I was glad Toby was with me because without corroboration I doubt if the rest of the family would have believed me when I told them what I saw. At that point, our family was well settled into our little lakeside haven. Yet, in the 10 years we had lived there, no feral pigs had discovered our chunk of rural charm.
Since then, I’ve spotted wild hogs a few more times but never on our property. Most sightings took place along roads, especially along more isolated stretches of highway in the late afternoon.
However, in the past couple years, things have changed.
My neighbors mentioned seeing wild hogs, and I began to notice the distinctive footprints made by porcine creatures on trails around our property. Despite such evidence, I didn’t take it seriously. So there are wild pigs, I thought. What’s the big deal?
I soon found out.

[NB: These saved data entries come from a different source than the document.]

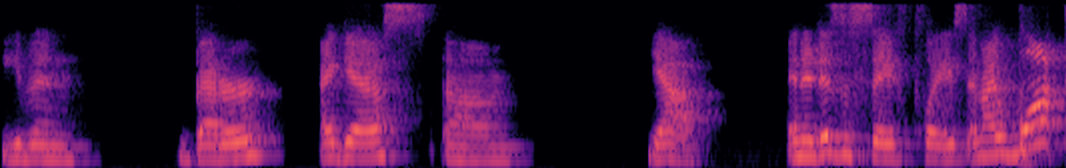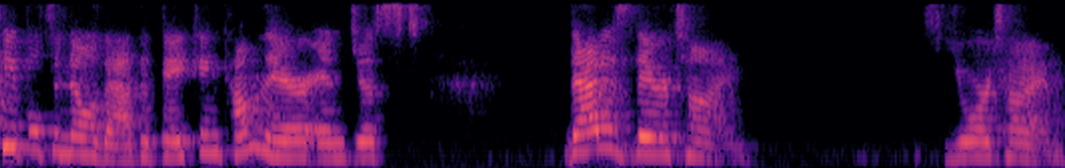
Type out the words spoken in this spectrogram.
even better, I guess. Um, yeah. And it is a safe place. And I want people to know that, that they can come there and just, that is their time. It's your time.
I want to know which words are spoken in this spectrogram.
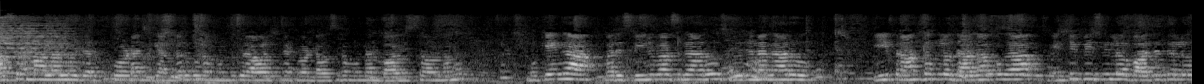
ఆశ్రమాలలో జరుపుకోవడానికి అందరూ కూడా ముందుకు రావాల్సినటువంటి అవసరం ఉందని భావిస్తా ఉన్నాము. ముఖ్యంగా మరి శ్రీనివాస్ గారు సృజన గారు ఈ ప్రాంతంలో దాదాపుగా ఎన్టీపీసీలో బాధ్యతలు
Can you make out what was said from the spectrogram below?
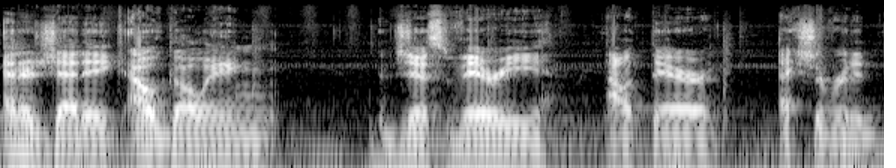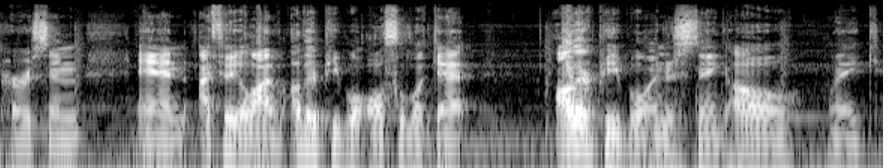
energetic, outgoing, just very out there, extroverted person and I feel like a lot of other people also look at other people and just think, oh, like,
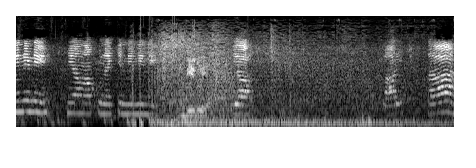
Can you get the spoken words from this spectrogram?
Ini nih yang aku naikin ini nih Yang biru ya? ya lari cepetan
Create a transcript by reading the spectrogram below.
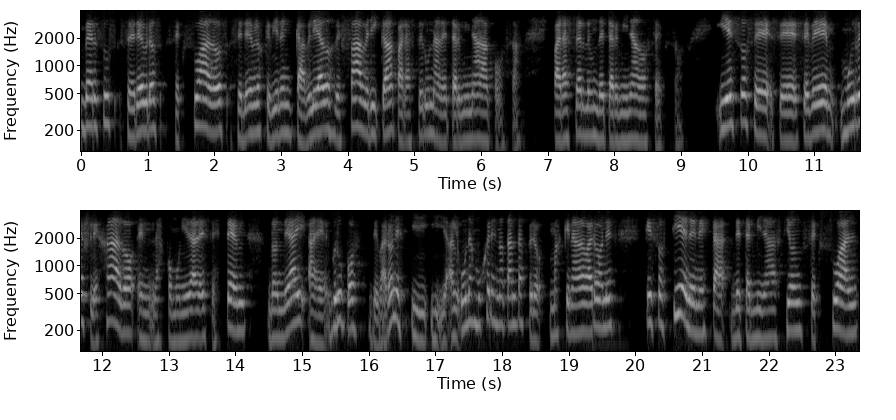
versus cerebros sexuados, cerebros que vienen cableados de fábrica para hacer una determinada cosa, para ser de un determinado sexo y eso se, ve muy reflejado en las comunidades STEM, donde hay eh, grupos de varones y, algunas mujeres, no tantas, pero más que nada varones, que sostienen esta determinación sexual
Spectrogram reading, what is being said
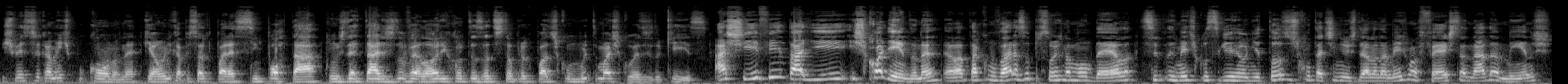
especificamente pro Connor, né? Que é a única pessoa que parece se importar com os detalhes do velório, enquanto os outros estão preocupados com muito mais coisas do que isso. A Chif tá ali escolhendo, né? Ela tá com várias opções na mão dela, simplesmente conseguiu reunir todos os contatinhos dela na mesma festa, nada menos.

“Ralph!” I bellowed, one morning as my husband entered the kitchen. “You’ve got to see what happened down by the lake!”
I was up early that morning, drawn outside to admire the dawn skyscape — beautiful colors reflected in the lake’s still water. All was lovely and serene until I looked at the ground along the shoreline.
Calling it “ground” might be inaccurate. It used to be ground — a green expanse of wildflowers, weeds and tall grasses that abutted the water. Now, “mudbath” would be a more accurate description. An approximately 75-foot by 8-foot stretch of once-green lawn was transformed into a lumpy length of black glop. The snouts and wallowing bodies of wildlife had found our property. They had dug into their discovery with abandon, leaving no sod unturned.
Was I excited by this sighting? Not exactly. I was more puzzled than anything. Considering what a mess they made, at least a dozen wild hogs must have been digging in the dirt just 30 feet or so away from our house. How could I possibly have missed seeing — or at least hearing — such a mammoth explosion of feral tomfoolery?
Wild swine have been digging up dirt in the Sunshine State for more than four centuries. Estimated populations topping 500,000 of these large mammals — a mature feral hog can weigh up to 200 pounds and be 5 to 6 feet long — roam throughout all 67 Florida counties in groups of 2 to 30 animals.
With a diet consisting of both plant and animal material, these intelligent and fast-reproducing critters cause havoc in just about every possible habitat. Beginning when she is just six months old, a female can produce two to three litters a year, each with up to five piglets. That’s a lot of little piggies mucking up the ground in coastal, inland, wooded, wetland, agricultural and suburban habitats.
When I wonder why, after 23 years of living on our homestead, we’ve only now begun to see wild pigs, I needn’t look further than a publication posted on the University of Florida IFAS Extension website entitled “Wild Hogs in Florida: Ecology and Management.” Author William M. Giuliano stated, “…hogs prefer large forested areas with abundant food, particularly acorns, interspersed with marshes, hammocks, ponds and drainages. Good hog habitats have plenty of cover in the form of dense brush and limited human disturbance to woods, fields and wetland.”
Our property didn’t fit that description 23 or even 10 years ago, but it sure does now.
Now that the cloven-hoofed cotillion has snorted, rooted and wallowed its way onto our private domain, a perpetually disturbed landscape might be in our future. Once wild hogs find suitable habitat, they tend to stay. Why leave, after all, when you’ve found a place that has everything you need?
Thirteen years ago, I was thrilled when I spotted a wild pig running along the road. Fast forward a decade or so and, despite the destruction they’ve caused, I’d still be excited if I saw one or more feral hogs today. I may not be happy with what they do, but I can’t help but be awed by the very presence of so many wild animals managing not just to survive but thrive in this sadly wildlife-unfriendly human-centric world.
Maybe it’s pigheaded of me to say, but I don’t really mind if wild hogs are here to stay.